Month: May 2020

  • Twitter vs. Facebook

    There’s a real difference between Twitter and Facebook, and I don’t mean in features, but in morals. Twitter, the smaller by far of the two, has (finally) applied its fact checking and terms-abiding features to the likes of US President Donald Trump, making him throw both a tantrum and an executive order (here dissected by The Verge). Facebook on the other hand doesn’t want to censor anything, which sounds nice but feels shady, especially since Founder and CEO Mark Zuckerberg says:

    We believe that if a post incites violence, it should be removed regardless of whether it is newsworthy, even if it comes from a politician.

    That sort of clashes with Trump’s way of saying and doing things, and how his loyal fans have a tendency to harass and threaten. Facebook is in the wrong here, but Twitter is dangerously close to falling off their high horse. While it’s good to fact check and enforce policies on the US President, that now has to go for the whole platform. It’s unlikely any of this will end well.

    ⚡️ See also: My Socia Needia essay, and Services I’m Quitting.

  • Bruce Sterling bids farewell to Beyond the Beyond

    Beyond the Beyond, the blog by Bruce Sterling hosted by Wired, is shutting down this month.

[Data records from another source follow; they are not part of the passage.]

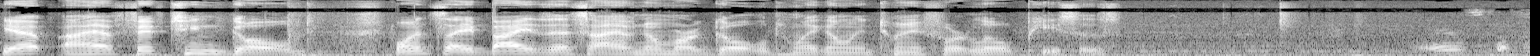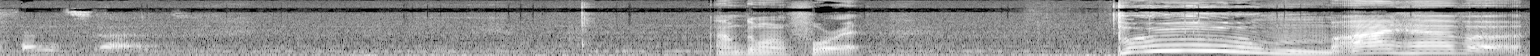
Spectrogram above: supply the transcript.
Yep, I have 15 gold. Once I buy this, I have no more gold. Like only 24 little pieces. Where's the fence at? I'm going for it. Boom! I have a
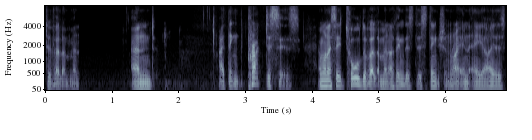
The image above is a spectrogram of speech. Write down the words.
development. And I think practices. And when I say tool development, I think there's distinction, right? In AI, there's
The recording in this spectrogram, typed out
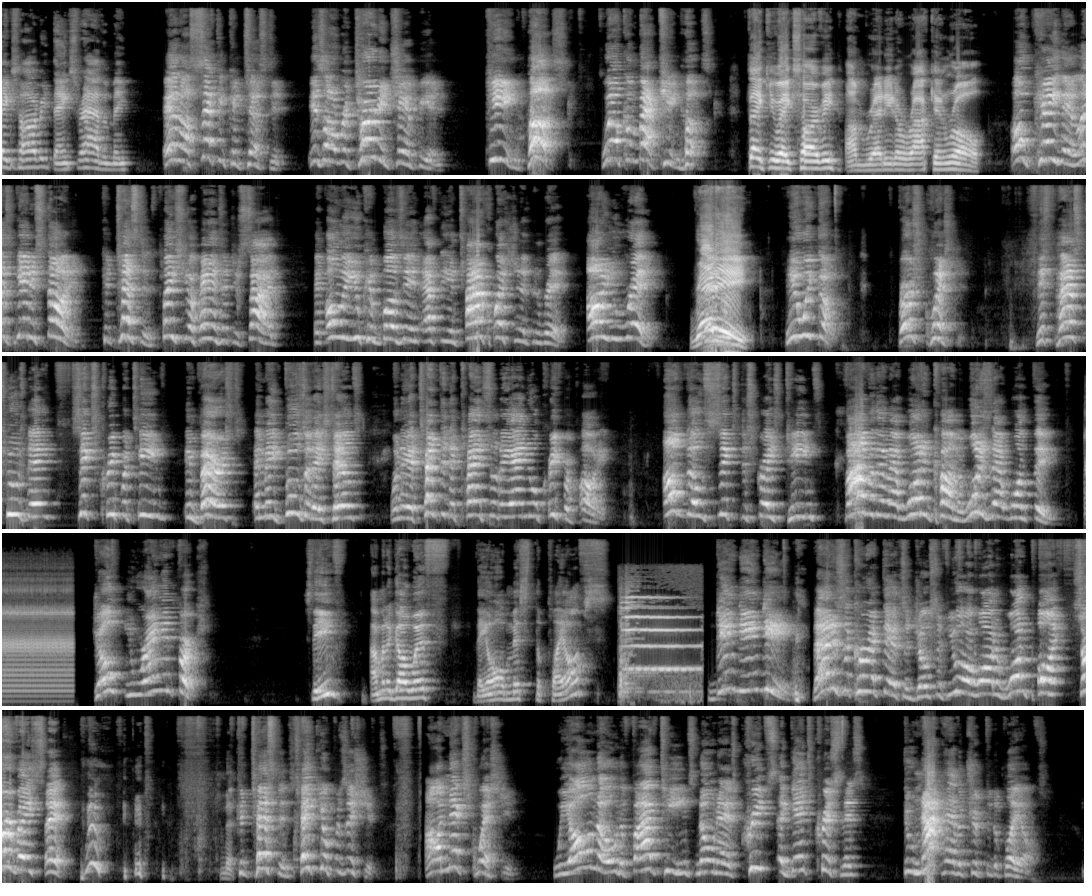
honor to be here, Eggs Harvey. Thanks for having me. And our second contestant is our returning champion, King Husk. Welcome back, King Husk. Thank you, Aches Harvey. I'm ready to rock and roll. Okay then, let's get it started. Contestants, place your hands at your sides, and only you can buzz in after the entire question has been read. Are you ready? Ready! Here we go. First question. This past Tuesday, six creeper teams embarrassed and made fools of themselves when they attempted to cancel the annual creeper party. Of those six disgraced teams, five of them have one in common. What is that one thing? Joe, you rang in first. Steve, I'm going to go with they all missed the playoffs. Ding, ding, ding. That is the correct answer, Joseph. You are awarded one point. Survey said. Contestants, take your positions. Our next question. We all know the five teams known as Creeps Against Christmas do not have a trip to the playoffs.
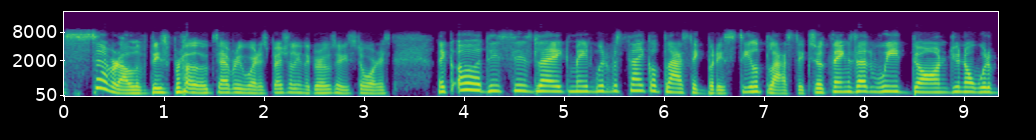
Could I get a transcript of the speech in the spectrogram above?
several of these products everywhere, especially in the grocery stores. Like, oh, this is like made with recycled plastic, but it's still plastic. So things that we don't, you know, we're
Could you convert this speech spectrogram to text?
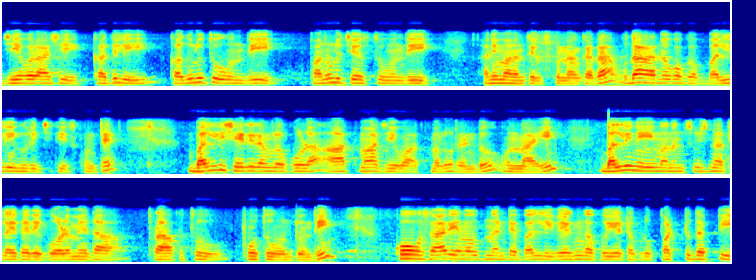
జీవరాశి కదిలి కదులుతూ ఉంది. పనులు చేస్తూ ఉంది అని మనం తెలుసుకున్నాం కదా. ఉదాహరణకు ఒక బల్లి గురించి తీసుకుంటే బల్లి శరీరంలో కూడా ఆత్మ జీవాత్మలు రెండు ఉన్నాయి. బల్లిని మనం చూసినట్లయితే అది గోడ మీద ప్రాకుతూ పోతూ ఉంటుంది. ఒక్కోసారి ఏమవుతుందంటే బల్లి వేగంగా పోయేటప్పుడు పట్టు తప్పి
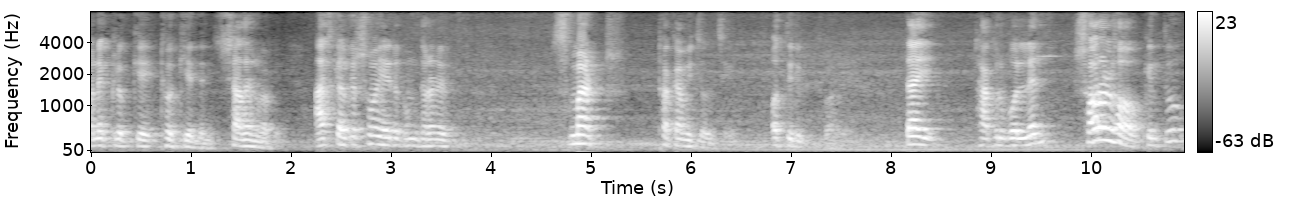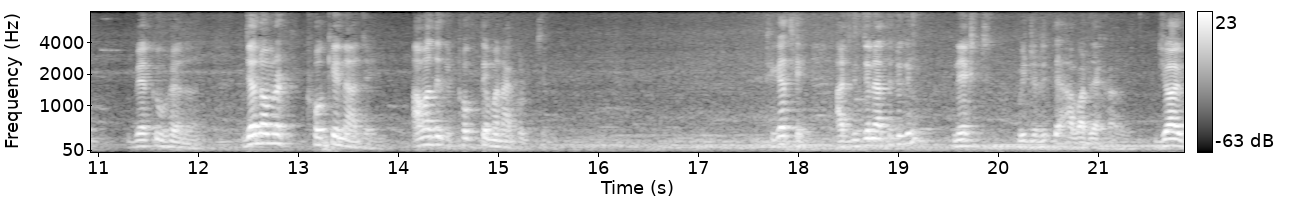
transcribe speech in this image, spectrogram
অনেক লোককে ঠকিয়ে দেন, সাধারণভাবে। আজকালকার সময় এরকম ধরনের স্মার্ট ঠকামি চলছে, অতিরিক্তভাবে। তাই ঠাকুর বললেন, সরল হও, কিন্তু বেকুব হয়ে নয়। যেন আমরা ঠকে না যাই। আমাদেরকে ঠকতে মানা করছেন। ঠিক আছে? আজকের জন্য এতটুকুই। নেক্সট ভিডিওটিতে আবার দেখা হবে। জয়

It’s been a staple for the blogosphere, so it makes me sad to see it go. Read the farewell post, and – if you were a passenger on the ride – take this moment to reminisce a bit. Also, how nuts is it that Wired didn’t pay for all that content?

  • Social Needia

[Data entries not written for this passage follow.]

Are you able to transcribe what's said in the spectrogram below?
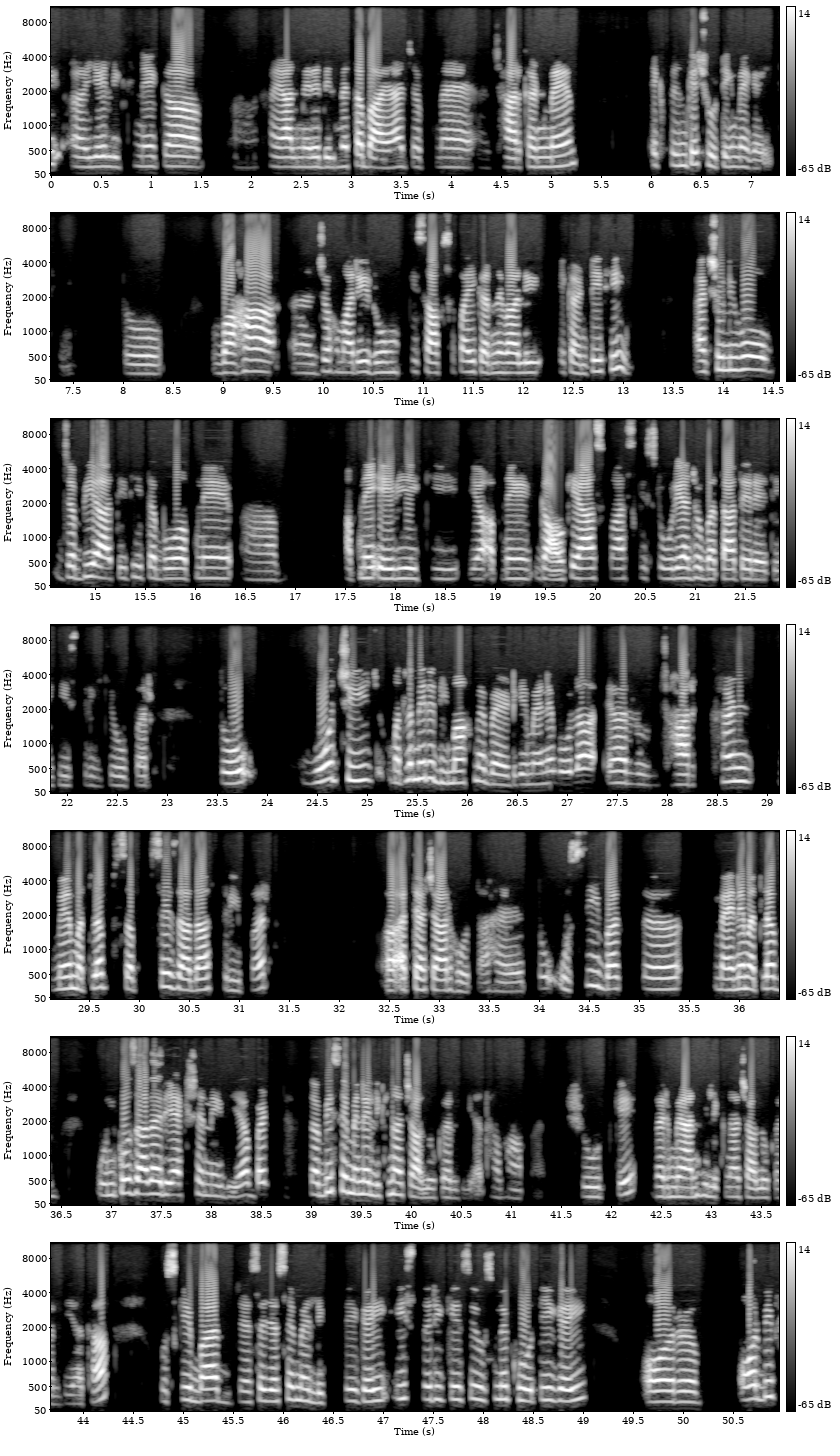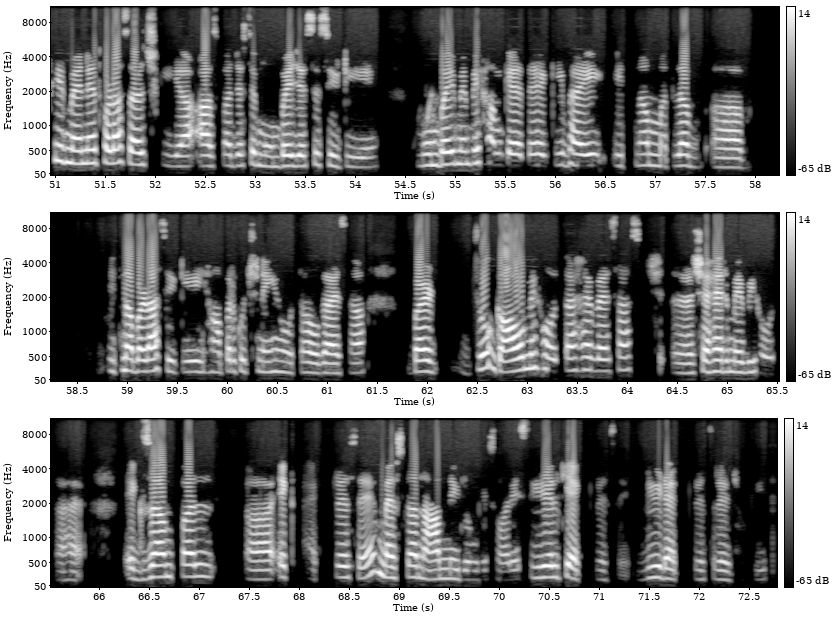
ये लिखने का ख्याल मेरे दिल में तब आया जब मैं झारखंड में एक फ़िल्म के शूटिंग में गई थी। तो वहाँ जो हमारी रूम की साफ़ सफ़ाई करने वाली एक आंटी थी एक्चुअली वो जब भी आती थी तब वो अपने आ, अपने एरिए की या अपने गाँव के आसपास की स्टोरियाँ जो बताते रहती थी स्त्री के ऊपर तो वो चीज़ मतलब मेरे दिमाग में बैठ गई। मैंने बोला यार झारखंड में मतलब सबसे ज़्यादा स्त्री पर अत्याचार होता है तो उसी वक्त मैंने मतलब उनको ज़्यादा रिएक्शन नहीं दिया बट तभी से मैंने लिखना चालू कर दिया था वहाँ पर। शूट के दरमियान ही लिखना चालू कर दिया था। उसके बाद जैसे जैसे मैं लिखती गई इस तरीके से उसमें खोती गई और और भी फिर मैंने थोड़ा सर्च किया आसपास जैसे मुंबई जैसे सिटी है। मुंबई में भी हम कहते हैं कि भाई इतना मतलब अ, इतना बड़ा सिटी है यहाँ पर कुछ नहीं होता होगा ऐसा। बट जो गाँव में होता है, वैसा शहर में भी होता है। एग्ज़ाम्पल एक एक्ट्रेस है, मैं उसका नाम नहीं लूँगी सॉरी सीरियल की एक्ट्रेस है लीड एक्ट्रेस रह चुकी।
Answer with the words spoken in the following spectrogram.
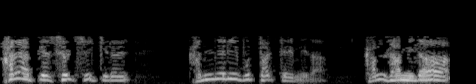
하나님 앞에 설 수 있기를 간절히 부탁드립니다. 감사합니다.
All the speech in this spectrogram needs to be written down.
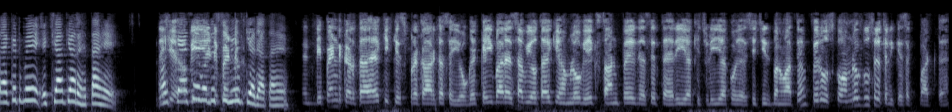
पैकेट में क्या क्या रहता है? और कैसे वो डिस्ट्रीब्यूट किया जाता है? डिपेंड करता है कि किस प्रकार का सहयोग है। कई बार ऐसा भी होता है कि हम लोग एक स्थान पे जैसे तहरी या खिचड़ी या कोई ऐसी चीज़ बनवाते हैं फिर उसको हम लोग दूसरे तरीके से बांटते हैं।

    Social Needia

    All arguments over and done, we stand on different sides of the barricades. Either you believe the claims of corporations making money selling your data – words, photos, videos, dreams – or you don’t.

    I don’t.

    It all boils down to trust and you pick who you choose to believe. Just don’t tell me you haven’t been bothered by the ads you see on Facebook and Instagram, that everything doesn’t feel a tad uncanny. Because it is uncanny, weird, and – dare I say – plain wrong.

    We’ve been had, and we don’t want to see it, because we need it. Now more than ever.